The question is: is it possible to predict aortic rupture and to apply any strategy to prevent it? In this context, 3D MDCT has been shown to provide a deeper understanding of aortic annular geometry and allow for prediction of aortic rupture.10 Recently, we showed that there are at least two important features associated with annular rupture/periaortic haematoma: 1) moderate or severe LVOT/subannular calcification (see Figure 6), and 2) significantly oversized prostheses (≥20 % area oversizing).7 Calcification in the LVOT is a particular concern in the context of TAVI, because this is a rigid, thin-walled structure. Therefore, detailed assessment of the distribution of calcium within the aortic root and LVOT may provide important additional information regarding the risk of aortic root injury. A recent observation suggests high LVOT/subannular region it is calcium located below the non-coronary cusp that is most predictive of aortic root injury.18 The reason for this finding is not entirely clear.
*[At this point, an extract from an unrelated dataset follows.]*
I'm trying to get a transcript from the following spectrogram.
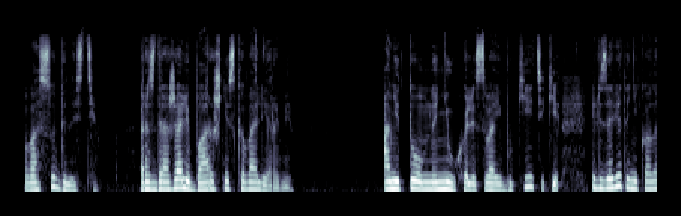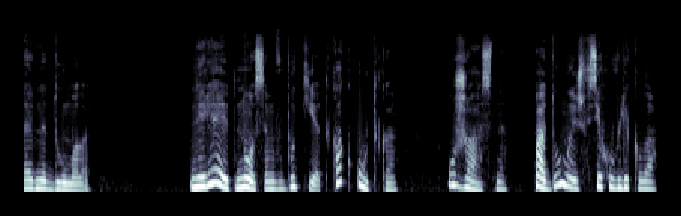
В особенности раздражали барышни с кавалерами. Они томно нюхали свои букетики, и Елизавета Николаевна думала, ныряет носом в букет, как утка. Ужасно. Подумаешь, всех увлекла.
Previous observations have suggested that the left aortic sinus may be the most vulnerable area with regard to aortic root injury possibly due to lack of supporting cardiac structures in this area.17,19 However, it may be speculated whether the culprit site is located at the site of calcification or at the aortic wall opposite to the calcification due to THV migration away from hard calcified areas during balloon expansion.
Historically, it has been shown that a certain degree of annular oversizing (5–1 5 % by area) is essential to mitigate the risk of significant paravalvular regurgitation with balloon-expandable valves.20 However, greater oversizing (>20 % by area) is indicated in borderline or transitional annulus, considering that available balloon-expandable valves have been available in 3 mm diameter increments, with nominal expanded diameters of 20, 23, 26 and 29 mm.21 In such situations (particularly when significant LVOT calcification, shallow sinuses of Valsalva or highly calcified aortic cusps are present), it may be safer to proceed with self-expanding (CoreValve, etc.) or inflatable (Direct Flow) TAVI platforms, which are rarely associated with annular rupture, when post-dilation is not performed. Alternatively, a recent approach of intentionally underexpanding balloon-expandable THVs by underfilling the deployment balloon has been proposed;21 this technique produced predictable reduction of THV expansion without adversely affecting procedural or short-term clinical or echocardiographic outcomes.21
Finally, in those cases of incomplete THV expansion causing residual paravalvular regurgitation, greater caution should be taken when performing balloon postdilatation in patients with significant LVOT calcification or shallow sinuses of Valsalva. This important factor will be likely addressed with the introduction of the new generation of balloon-expandable THV (SAPIEN 3, Edwards Lifesciences, Irvine, CA). In fact, it was recently demonstrated that a lesser degree of MDCT area oversizing might be employed for this new balloon-expandable THV.22
Coronary occlusion and rupture of the aortic root or annulus remain two major concerns of transcatheter aortic valve implantation technique. Despite their relatively low frequency they raised the interest of the scientific community as they carry an extremely poor prognosis. Prosthesis type and size selection is part of the patient selection process that allows the operator to prevent these complications. n